Location: London, United Kingdom
Area: 180.0 m2
Architects: Neil Dusheiko Architects
Photographs: Tim Crocker, Agnese Sanvito
Winner – AJ Retrofit Awards Best Extension over £500,000
Shortlisted – NLA Awards Don’t Move Improve 2016
This project is a radical remodelling of a house in a Conservation area for a young family. The design adds a new basement and a rear extension, which provides expanded living and kitchen space, sky lit sun-filled bathrooms, a home cinema, playroom and guest bedroom. We sought to create an innovative design – rethinking the basement typology in a contemporary way.
The ambitions for the project were high in terms of achieving open plan, visually connected spaces to allow for a greater sense of communication between the different rooms. The key strategy was also the connection to nature through views and natural light.
The conceptual approach was to create a calm atmospheric interior using carved out spaces that allow the pared down use of materials to have a monolithic feel.
The new basement area is lit by large skylights cut into the floors above.
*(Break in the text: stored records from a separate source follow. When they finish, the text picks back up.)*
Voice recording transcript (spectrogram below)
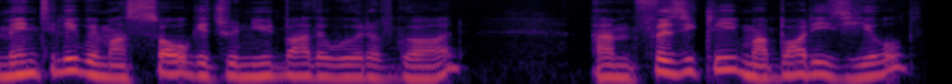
mentally when my soul gets renewed by the Word of God, um, physically my body is healed,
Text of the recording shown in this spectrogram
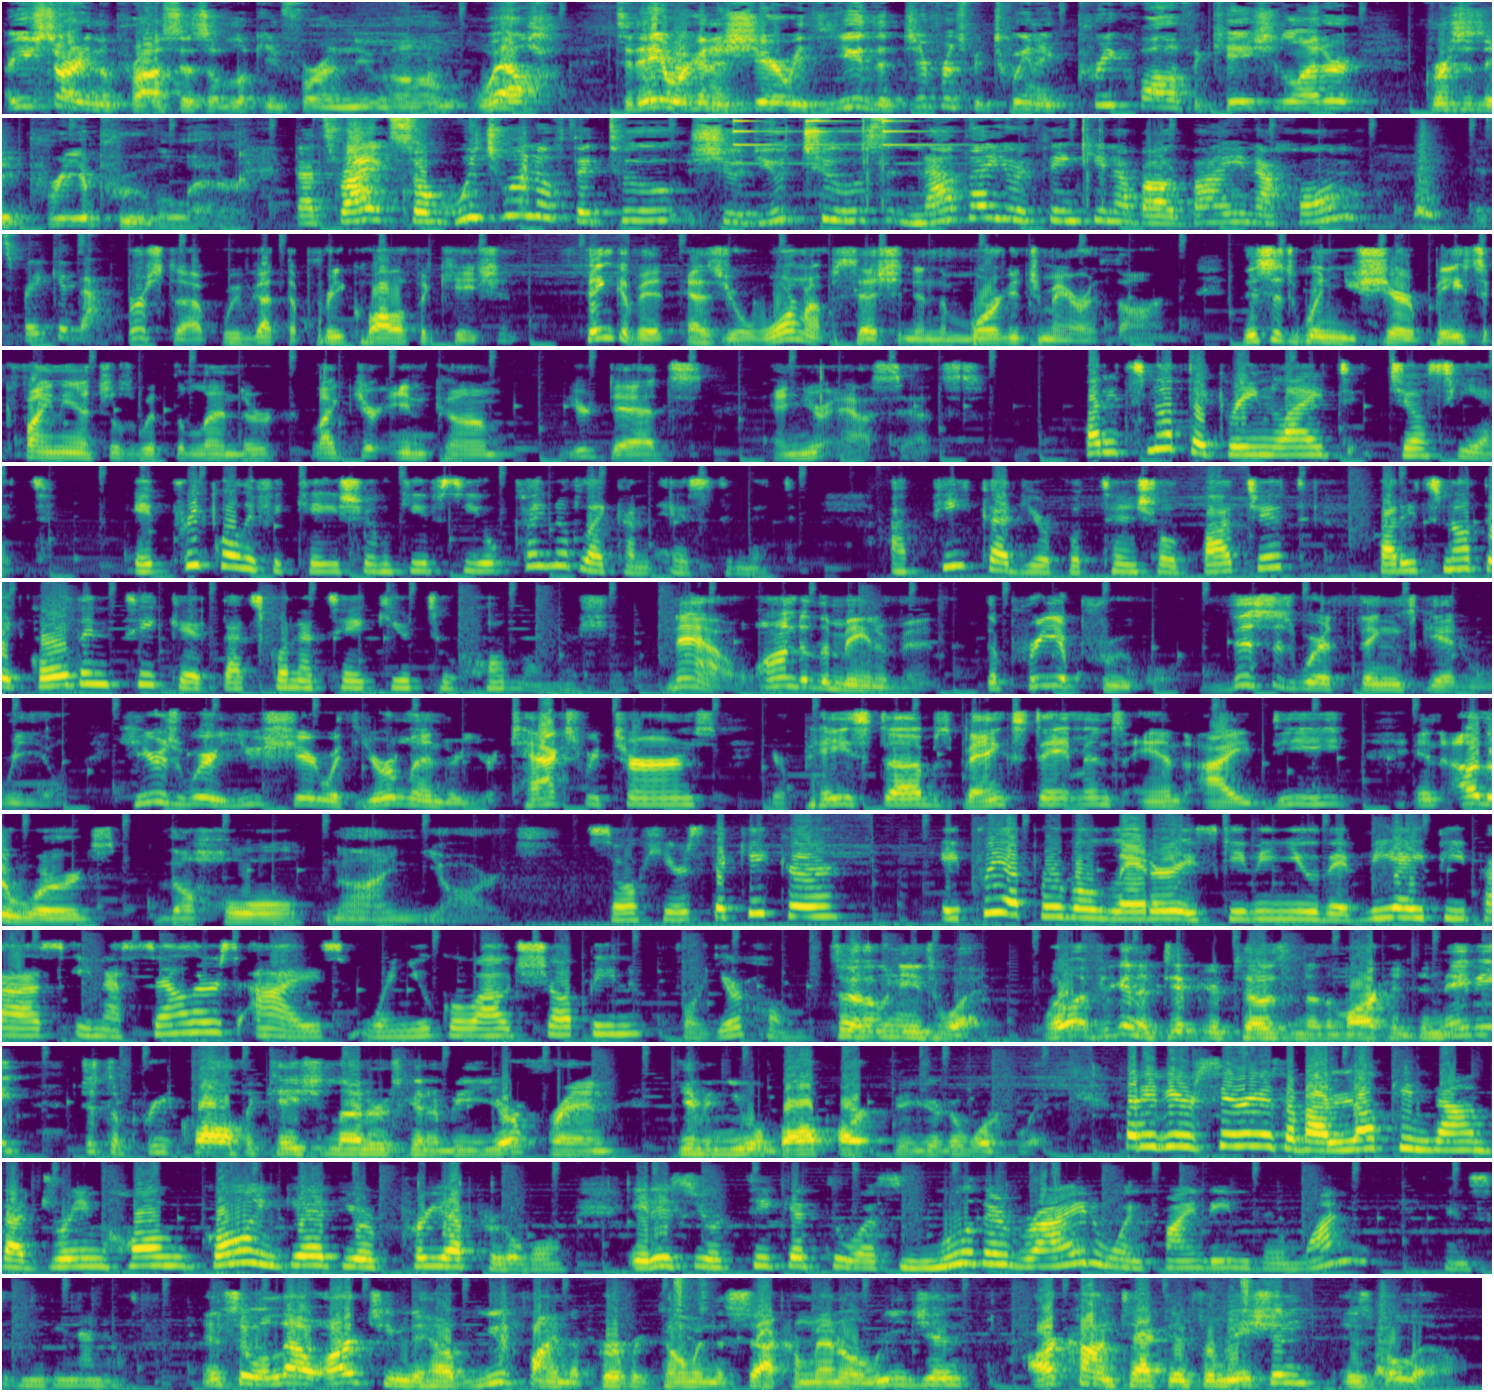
Are you starting the process of looking for a new home? Well, today we're going to share with you the difference between a pre-qualification letter versus a pre-approval letter. That's right. So which one of the two should you choose now that you're thinking about buying a home? Let's break it down. First up, we've got the pre-qualification. Think of it as your warm-up session in the mortgage marathon. This is when you share basic financials with the lender, like your income, your debts, and your assets. But it's not the green light just yet. A pre-qualification gives you kind of like an estimate, a peek at your potential budget, but it's not the golden ticket that's going to take you to homeownership. Now, on to the main event, the pre-approval. This is where things get real. Here's where you share with your lender your tax returns, your pay stubs, bank statements, and ID. In other words, the whole nine yards. So here's the kicker. A pre-approval letter is giving you the VIP pass in a seller's eyes when you go out shopping for your home. So who needs what? Well, if you're going to dip your toes into the market, then maybe just a pre-qualification letter is going to be your friend giving you a ballpark figure to work with. But if you're serious about locking down that dream home, go and get your pre-approval. It is your ticket to a smoother ride when finding the one and submitting an offer. And so allow our team to help you find the perfect home in the Sacramento region. Our contact information is below.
All levels are opened out to allow the existing rooms of the Victorian house to give way to an open plan interior on the ground floor and tall loft like spaces upstairs. The kitchen and living rooms open out to a south-west facing patio, creating a strong connection of house and garden.
The new extension to the rear links into the old brickwork through a curved wall suspended above the ground above a completely glazed set of folding doors. The bathrooms are top lit by generous skylights linking bathing spaces to the sky above. The existing ceilings were removed upstairs creating tall vertical spaces with curved ceilings.
Neil Dusheiko Architects
All images courtesy of Neil Dusheiko Architects
Neil Dusheiko Architects
Neil Dusheiko studied architecture at the University of Witwatersrand in Johannesburg graduating in 1994 with distinction. Following his studies he worked for various practices in Sydney, Australia until moving to London in 1998.
He worked for Walters and Cohen contributing to various cultural, educational and residential projects. In 2001 he was recruited by Allies and Morrison and working as a project architect, he was involved in a range of complex infrastructure projects including the King’s Cross Underground Station redevelopment as well as contributing to several mixed use masterplan projects. He continued this work as a project architect at Maccreanor Lavington prior to setting up his own practice in Shoreditch in 2010.